Det legitima ägandet : Politiska konstruktioner av allmännyttans privatisering i Stockholms stad 1990–2015

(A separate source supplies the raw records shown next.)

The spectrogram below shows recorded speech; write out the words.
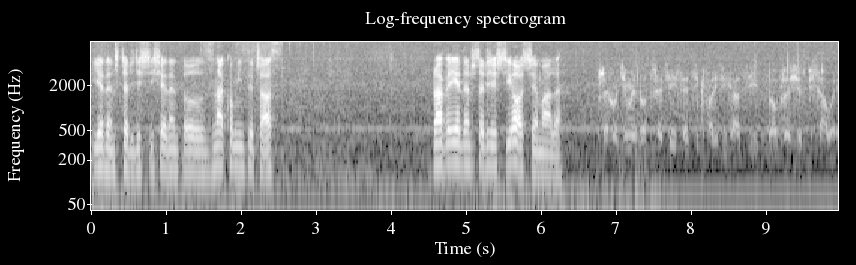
1.47 to znakomity czas. Prawie 1.48, ale Przechodzimy do trzeciej sesji kwalifikacji. Dobrze się spisałeś.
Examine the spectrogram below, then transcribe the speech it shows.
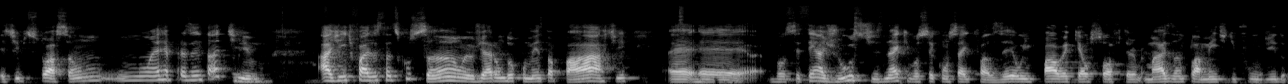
esse tipo de situação não, não é representativo. A gente faz essa discussão, eu gero um documento à parte, é, é, você tem ajustes né, que você consegue fazer. O Empower, que é o software mais amplamente difundido,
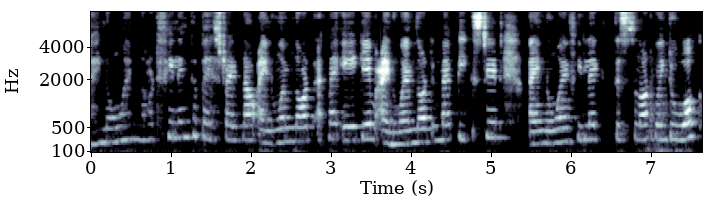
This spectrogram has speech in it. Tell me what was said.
i know i'm not feeling the best right now. I know i'm not at my a game. I know i'm not in my peak state. I know i feel like this is not going to work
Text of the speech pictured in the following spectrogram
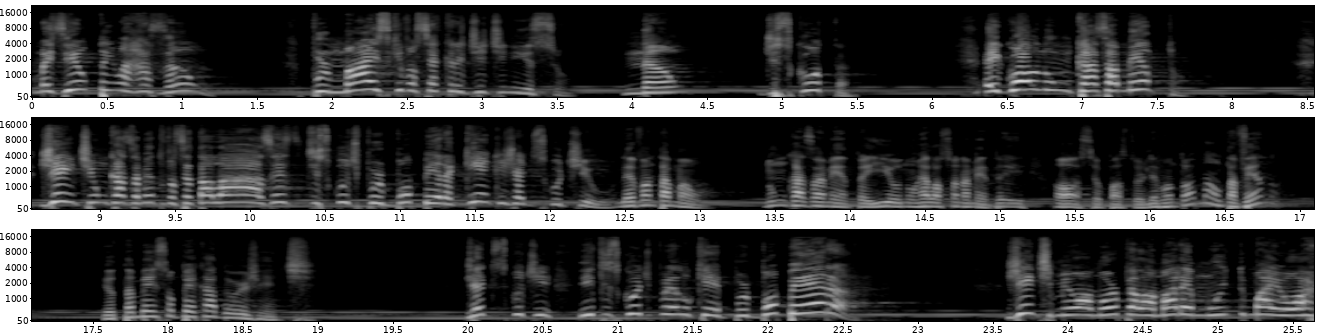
mas eu tenho a razão. Por mais que você acredite nisso, não discuta. É igual num casamento. Gente, um casamento você está lá, às vezes discute por bobeira. Quem é que já discutiu? Levanta a mão. Num casamento aí ou num relacionamento. Ó, oh, seu pastor levantou a mão, tá vendo? Eu também sou pecador, gente. Já discuti. E discute pelo quê? Por bobeira. Gente, meu amor pela Mara é muito maior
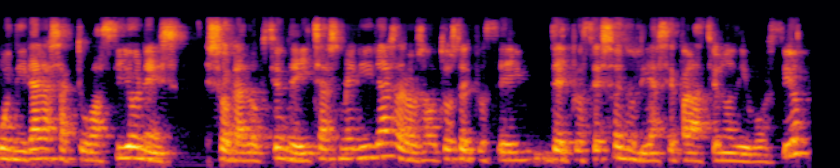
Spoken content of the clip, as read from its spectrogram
unirá las actuaciones sobre adopción de dichas medidas a los autos del, proceso de nulidad, separación o divorcio.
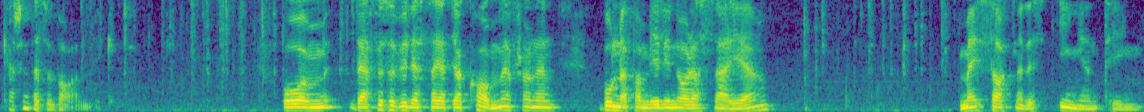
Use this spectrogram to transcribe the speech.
Kanske inte så vanligt. Och mm, därför så vill jag säga att jag kommer från en bondafamilj i norra Sverige. Mig saknades ingenting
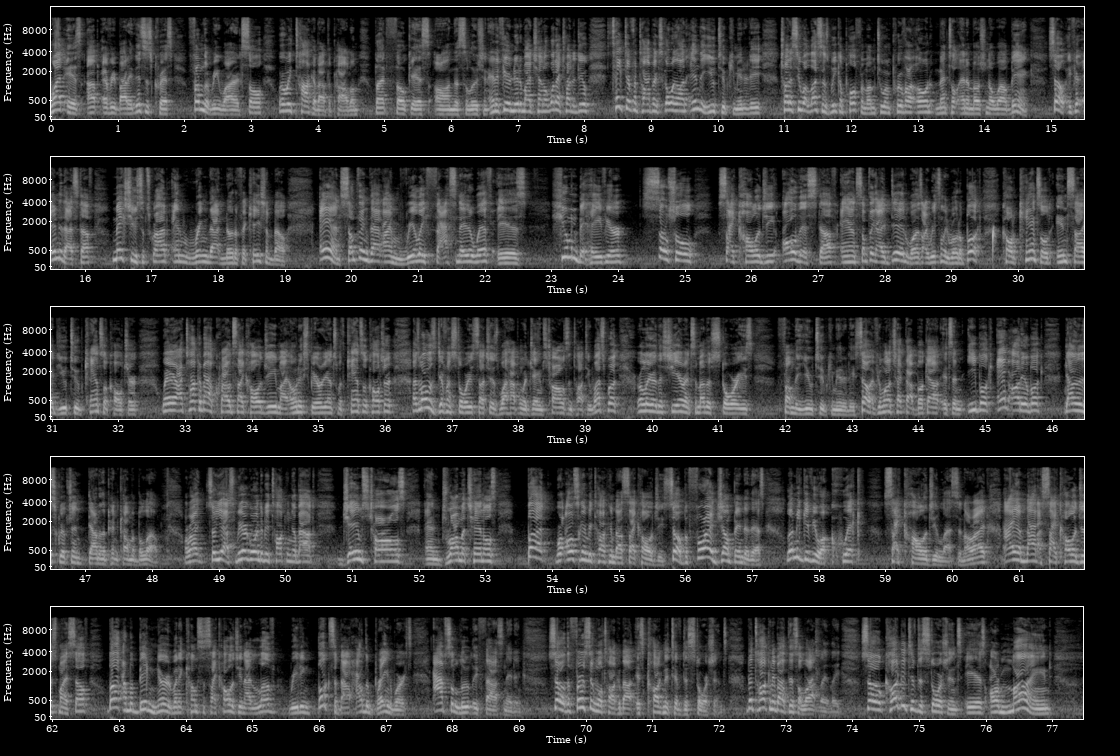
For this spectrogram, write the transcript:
What is up, everybody? This is Chris from The Rewired Soul, where we talk about the problem, but focus on the solution. And if you're new to my channel, what I try to do is take different topics going on in the YouTube community, try to see what lessons we can pull from them to improve our own mental and emotional well-being. So if you're into that stuff, make sure you subscribe and ring that notification bell. And something that I'm really fascinated with is human behavior, social psychology, all this stuff, and something I did was I recently wrote a book called Canceled Inside YouTube Cancel Culture, where I talk about crowd psychology, my own experience with cancel culture, as well as different stories such as what happened with James Charles and Tati Westbrook earlier this year and some other stories from the YouTube community. So if you wanna check that book out, it's an ebook and audiobook down in the description, down in the pinned comment below. All right, so yes, we are going to be talking about James Charles and drama channels but we're also gonna be talking about psychology. So before I jump into this, let me give you a quick psychology lesson, all right? I am not a psychologist myself, but I'm a big nerd when it comes to psychology and I love reading books about how the brain works. Absolutely fascinating. So the first thing we'll talk about is cognitive distortions. I've been talking about this a lot lately. So cognitive distortions is our mind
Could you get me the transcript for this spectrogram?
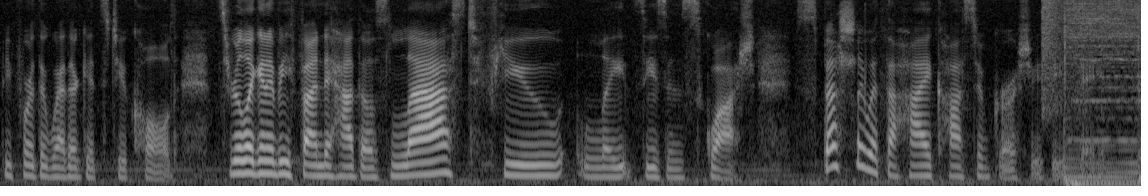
before the weather gets too cold. It's really going to be fun to have those last few late season squash, especially with the high cost of groceries these days.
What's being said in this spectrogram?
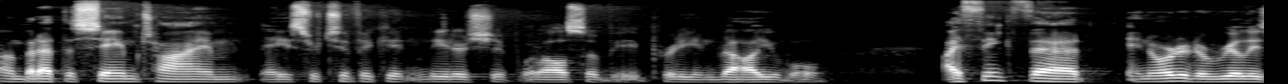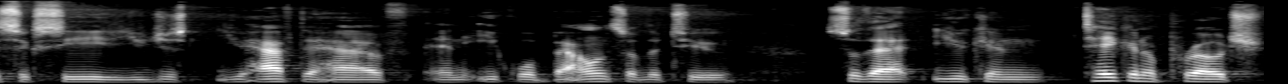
Um, but at the same time, a certificate in leadership would also be pretty invaluable. I think that in order to really succeed, you just you have to have an equal balance of the two so that you can take an approach,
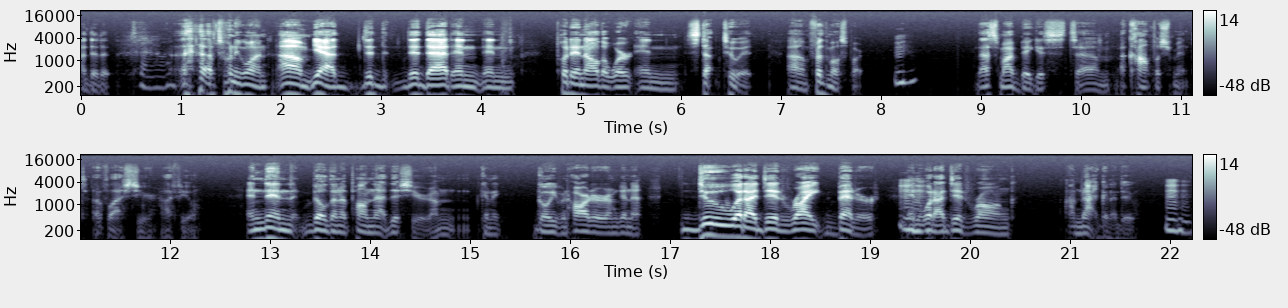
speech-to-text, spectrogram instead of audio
I did it. 21. of 21 um yeah did did that and and put in all the work and stuck to it um for the most part Mhm. that's my biggest um accomplishment of last year i feel and then building upon that this year i'm gonna go even harder i'm gonna do what i did right better and Mhm. what i did wrong i'm not gonna do Mhm.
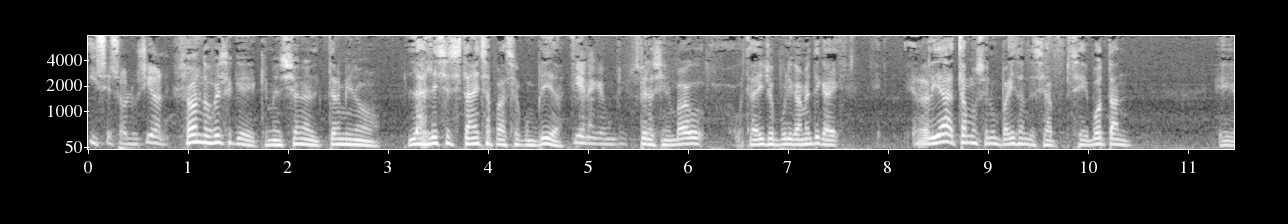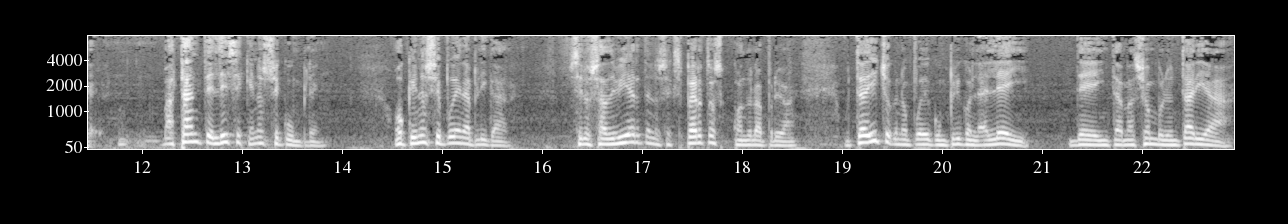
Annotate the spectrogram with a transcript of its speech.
y, se soluciona. Ya van dos veces que, menciona el término, las leyes están hechas para ser cumplidas. Tienen que cumplirse. Pero sin embargo, usted ha dicho públicamente que en realidad estamos en un país donde se, se votan eh, bastantes leyes que no se cumplen o que no se pueden aplicar. se los advierten los expertos cuando lo aprueban. Usted ha dicho que no puede cumplir con la ley de internación voluntaria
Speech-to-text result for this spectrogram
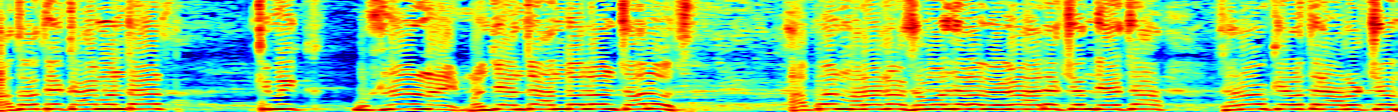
आता ते काय म्हणतात की मी उठणार नाही. म्हणजे यांचं आंदोलन चालूच. आपण मराठा समाजाला वेगळं आरक्षण द्यायचा ठराव केला तरी आरक्षण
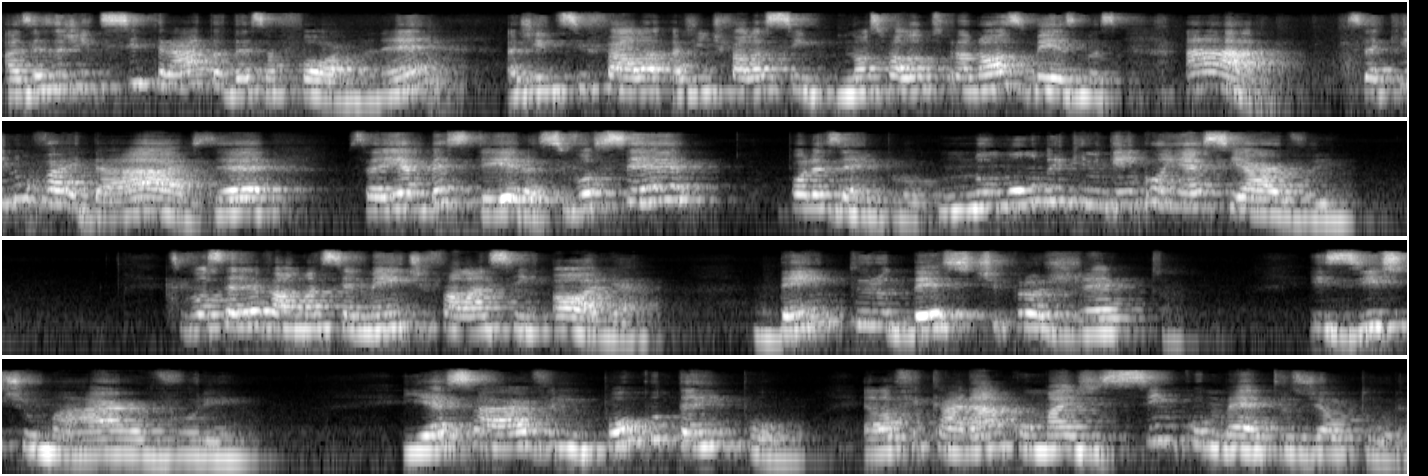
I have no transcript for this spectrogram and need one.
Às vezes a gente se trata dessa forma, né? A gente se fala, a gente fala assim, nós falamos para nós mesmas: "Ah, isso aqui não vai dar, isso é, isso aí é besteira". Se você, por exemplo, no mundo em que ninguém conhece árvore, se você levar uma semente e falar assim: "Olha, dentro deste projeto existe uma árvore. E essa árvore em pouco tempo ela ficará com mais de 5 metros de altura.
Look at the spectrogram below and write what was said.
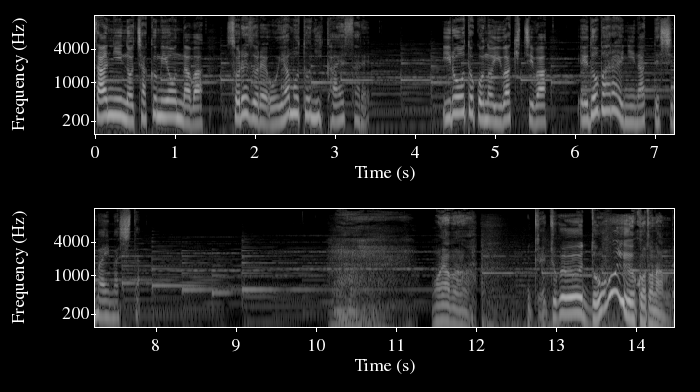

Sammanfattning: During the last decades of the 20th century, a major change in welfare and housing policy was initiated in Sweden. This meant that a significant proportion of public rental housing was privatised through political decisions. This thesis is specifically concerned with how the privatization of public rental housing has been legitimized in the political debate, which is of particular importance given the symbolic value that public rental housing has had for the Swedish welfare policy. The privatisation of public housing has been particularly evident in Stockholm, which has therefore been the main focus of the thesis. The study has an in-depth empirical focus on the budget debate in the Stockholm City Council between the years 1990 and 2015. The material analysed in the thesis consists of the City Council's annual budget debate during the period 1990-2015, as well as other parts of the City Council debate. Additional material consists of campaign material, material from the public housing companies and bills and Swedish Government Official Reports (SOU) . The overall aim of the thesis is to contribute to knowledge about how the privatisation of public rental housing has been legitimised and to critically examine what this means for the way in which responsible politicians have portrayed housing and specifically its ownership. This is done by answering the following research questions: How has the privatization of public rental housing been legitimized in the city of Stockholm between 1990 and 2015? And: How have the applied legitimation strategies influenced the discursive framework of the new housing policy? Using Critical Discourse Theory, the empirical material is analysed with reference to a model of legitimation based on Theo van Leeuwen (2008). Based on van Leeuwen's model of legitimation analysis, the analysis of the policy debate reveals a predominance of moral and rational strategies to legitimize policy decisions. The usage has however varied according to the type of privatisation and when in time the legitimations took place. One of the conclusions of the thesis is how changes have been legitimised with reference to social aspects such as integration and improved conditions for inhabitants of disadvantaged areas, groups that have not primarily benefited from the privatisation practices that have taken place. The gap that emerges between those who have benefited from the policy and those who have not shows that this is a policy that has needed to be justified and thus required a legitimizing discourse. The thesis contributes to research focusing on how privatisations are shaped and understood through discursive orders and constructions.